The thoughts of Auguste Comte (1798-1857), who coined the term sociology, while dated and riddled with weaknesses, continue in many ways to be important to contemporary sociology. First and foremost, Comte's positivism — the search for invariant laws governing the social and natural worlds — has influenced profoundly the ways in which sociologists have conducted sociological inquiry. Comte argued that sociologists (and other scholars), through theory, speculation, and empirical research, could create a realist science that would accurately "copy" or represent the way things actually are in the world. Furthermore, Comte argued that sociology could become a "social physics" — i.e., a social science on a par with the most positivistic of sciences, physics. Comte believed that sociology would eventually occupy the very pinnacle of a hierarchy of sciences. Comte also identified four methods of sociology. To this day, in their inquiries sociologists continue to use the methods of observation, experimentation, comparison, and historical research. While Comte did write about methods of research, he most often engaged in speculation or theorizing in order to attempt to discover invariant laws of the social world.

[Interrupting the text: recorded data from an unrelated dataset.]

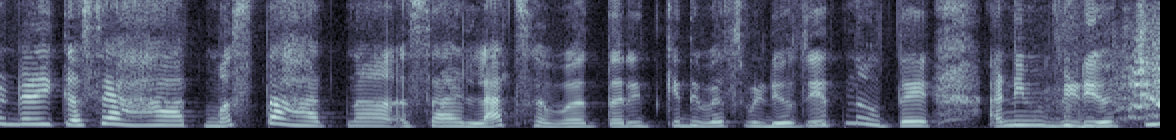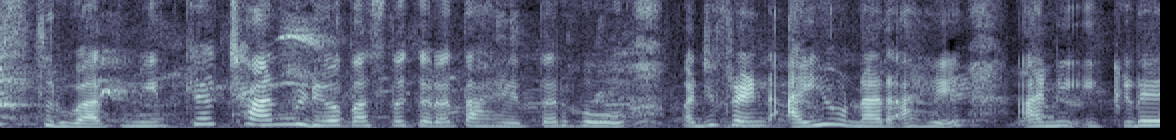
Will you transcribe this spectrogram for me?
मंडळी कसे आहात? मस्त आहात ना? असायलाच हवं. तर इतके दिवस व्हिडिओज येत नव्हते आणि व्हिडिओची सुरुवात मी इतक्या छान व्हिडिओपासून करत आहे. तर हो माझी फ्रेंड आई होणार आहे आणि इकडे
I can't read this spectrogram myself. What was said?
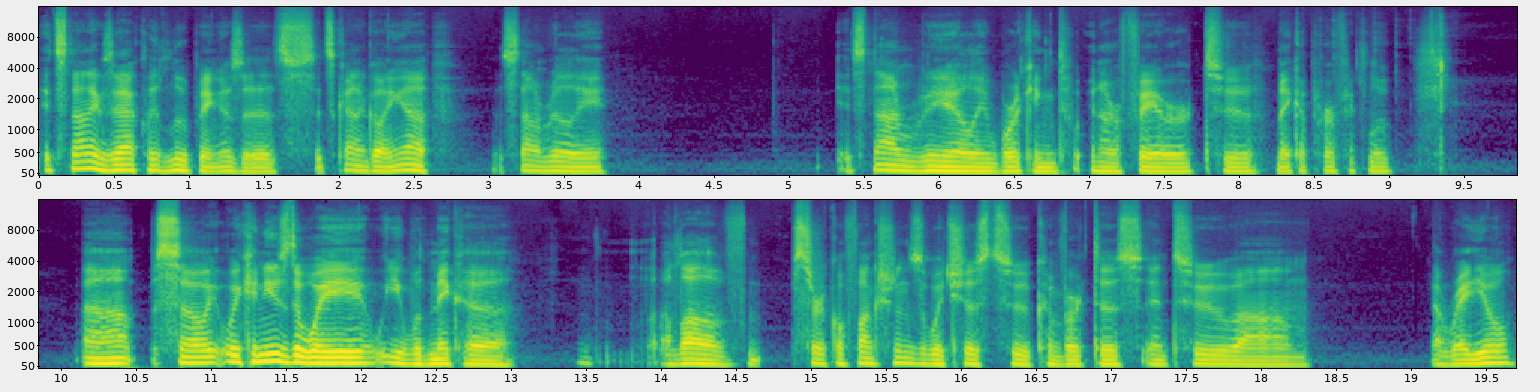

This course introduces basic concepts and methods of sociology
This course focuses on the applied aspects of sociology and is intended for sociology majors in the applied concentration. Students will learn to apply the concepts, theories and methods of sociology to better the human condition. Problem-solving techniques, research applications and conflict resolution strategies will be used to examine issues in nongovernmental organizations, businesses, government, social-service and social-movement organizations. (3 crs.)
Basic methods of sociology for production and analysis of data
The PhD Program in Organizational Behavior (joint with Harvard Business School) offers training in the theory and methods of sociology or psychology combined with the study of business operations and with empirical research in organizational settings.
Basic principles and methods of sociology are introduced